Street performers can have a dark side. Philly should take a page from New York and consider regulating them.


As an attorney accuses the Philadelphia Police of “crucifying” the man known as Philly Jesus, further infuriating those who find the character’s whole act sacrilegious, there just might be some method to the madness behind arresting a guy dressed as the Son of God.

For a lesson in madness there is no better place to go than New York City, Times Square to be precise.

Have you been recently? It is a children’s fantasy nightmare straight out of a Fellini Film. People dressed like Elmo, Mickey and Minnie, Batman, Hello Kitty, Buzz and Woody stalk you and your children to take pictures. Sometimes there are as many as 80 of them and the costumes are just off enough, just dingy enough to make them a tad frightening. Imagine your childhood favorites recreated by Edvard Munch. And if you don’t tip them a few bucks, things can get out of hand fast.

New York law allows “street performers” to accept tips, but not solicit them. Sound familiar? That’s why Philly Jesus was cuffed in LOVE Park, for allegedly asking for money to take pictures.

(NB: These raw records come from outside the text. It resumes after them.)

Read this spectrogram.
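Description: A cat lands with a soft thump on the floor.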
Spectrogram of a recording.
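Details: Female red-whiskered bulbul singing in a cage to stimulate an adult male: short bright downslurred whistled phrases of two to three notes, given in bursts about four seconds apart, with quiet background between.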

I know it’s cool to support Michael Grant, aka Philly Jesus, with hashtags and social media indignation, but we should learn from the comic book chaos at 42nd and Broadway. If Philadelphia Police don’t crack down on the likes of Philly Jesus, he could attract a band of mooching apostles like Spiderman, Bert and Ernie. While Philly Jesus stays in character, preaching love and forgiveness — it is a wonderful homage — a quick trip up 95 reveals street performers who aren’t so holy.

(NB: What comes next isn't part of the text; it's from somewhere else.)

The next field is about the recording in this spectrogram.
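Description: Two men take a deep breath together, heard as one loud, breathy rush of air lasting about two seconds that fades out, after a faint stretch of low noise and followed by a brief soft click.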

In July, a video of Spiderman being arrested after punching a New York City police officer went viral.

In September, Spiderman was at it again, this time fighting with Batman. Turf wars between the street performers are common. Two Statue of Liberties were arrested this past summer for fighting. Lady Liberty and a robot were caught getting into it on camera in 2009.

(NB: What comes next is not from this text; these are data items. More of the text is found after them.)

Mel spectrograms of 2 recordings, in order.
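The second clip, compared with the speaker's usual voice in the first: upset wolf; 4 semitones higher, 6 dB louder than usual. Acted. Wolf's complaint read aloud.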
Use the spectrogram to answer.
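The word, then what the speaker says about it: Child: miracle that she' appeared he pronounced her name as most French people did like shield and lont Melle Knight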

In 2012, Elmo was arrested for a stream of profanities in an anti-Semitic rant in front of Toys R’ Us.

Super Mario was arrested for groping women in 2012. Yet another Spiderman was arrested for doing the same this past summer.

In 2013, Cookie Monster shoved a 2-year-old and called his mother obscene names when she didn’t give him a tip.

Police in New York have recently started an undercover crackdown on the characters threatening tourists for tips and even arrested Captain America for aggressive solicitation.

And if you don’t think what is happening in Times Square could move to LOVE Park, you apparently missed the story of Evil Elmo in San Francisco, who was arrested for viciously threatening those who get in his way of begging for tips. He took his act to the coast because he was getting to much heat in New York.

You see the possibilities now? It’s all fun and games until Elmo threatens to rip your throat out.

New York City Council is now considering legislation to license the Times Square Street performers. They would have to wear an ID tag with their real names displayed. The fear is that child predators, other perverts, or God forbid, a terrorist could use the cover of Grover to carry out dirty deeds.

Philadelphia has a long tradition of street performers, or historical re-enactors, at Independence Hall. But the National Park Service strictly controls the characters, so Ben Franklin has never strong-armed a tourist for a tip; George Washington has never punched Thomas Jefferson.

But the rules at LOVE Park are a little less clear. It seems police ignore those begging for money unless they are dressed as the Savior.

Philly Jesus has gone national. Like it or not, he has become a brand, a commodity. Why shouldn’t he, ahem, prophet from his hard work and commitment to his character?

However, Evil Elmo could be close behind. Philadelphia City Council should follow New York’s lead and license Philly Jesus and his possible followers, before we get a bad Buzz or an unwanted Woody.

Follow @LarryMendte on Twitter.